In the example above, you first create a Deck and provide the name of your presentation. Then you create slides by decorating functions with @deck.slide, providing the title of the slide. The slide function can return anything that Rich can render; that return value will be displayed as the slide's content when you present it. The order of the @deck.slide-decorated functions in your file is the order in which they will appear in your presentation.

Running python started the presentation because of the call to present in the if __name__ == "__main__" block.

To see available keybindings for doing things like moving between slides, press ? to open the help view, which should look like this:

Help view

Making Richer Slides

You can make your slides a lot prettier, of course. As mentioned above, Spiel renders its slides using Rich, so you can bring in Rich functionality to spruce up your slides. Let's explore some advanced features by recreating one of the slides from the demo deck. Update your file with these imports and utility definitions:
import inspect
from textwrap import dedent

from import SQUARE
from rich.console import RenderableType
from rich.layout import Layout
from rich.markdown import Markdown
from rich.padding import Padding
from rich.panel import Panel
from import Style
from rich.syntax import Syntax

from spiel import Deck, Slide, present
from spiel.deck import Deck

SPIEL = "[Spiel]("
RICH = "[Rich]("

def pad_markdown(markup: str) -> RenderableType:
    return Padding(Markdown(dedent(markup), justify="center"), pad=(0, 5))

And then paste this code into your file below your first slide:
@deck.slide(title="Decks and Slides")
def code() -> RenderableType:
    markup = f"""\
        ## Decks are made of Slides

        Here's the code for `Deck` and `Slide`!

        The source code is pulled directly from the definitions via [inspect.getsource](

        ({RICH} supports syntax highlighting, so {SPIEL} does too!)
    root = Layout()
    upper = Layout(pad_markdown(markup), size=len(markup.split("\n")) + 1)
    lower = Layout()
    root.split_column(upper, lower)

    def make_code_panel(obj: type) -> RenderableType:
        lines, line_number = inspect.getsourcelines(obj)
        return Panel(
            height=len(lines) + 2,


    return root

We start out by creating our text content and setting up some Layouts, which will let us divide the slide space into chunks. Then, we create the make_code_panel function to take some lines of code from the Deck and Slide classes and put them in a syntax-highlighted Panel (with some additional fancy Rich styling). Finally, we add the code panels to our layout side-by-side and return root, the top-level Layout.

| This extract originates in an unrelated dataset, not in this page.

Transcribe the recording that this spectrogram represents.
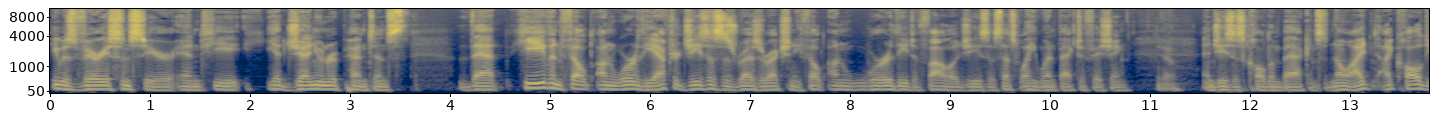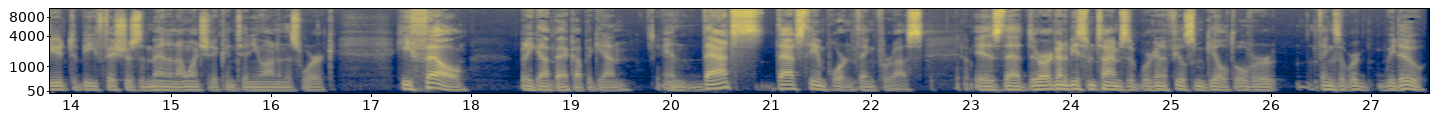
he was very sincere and he, he had genuine repentance that he even felt unworthy. After Jesus' resurrection, he felt unworthy to follow Jesus. That's why he went back to fishing. Yeah. And Jesus called him back and said, No, I, I called you to be fishers of men, and I want you to continue on in this work. He fell, but he got back up again. And that's that's the important thing for us is that there are going to be some times that we're going to feel some guilt over things that we we do.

Run python again and go to the second slide (press ? if you're not sure how to navigate!):

Demo Code Slide

Check out the source code of the demo deck for more inspiration on ways to use Rich to make your slides beautiful! Spiel provides a spiel CLI tool to make this easy:

  • Present the demo deck in your terminal by running spiel demo present.
  • View the source in your terminal with spiel demo source.
  • Copy it to use as a starting point with spiel demo copy <destination>.

You can also check out the gallery to see talks that other users have made.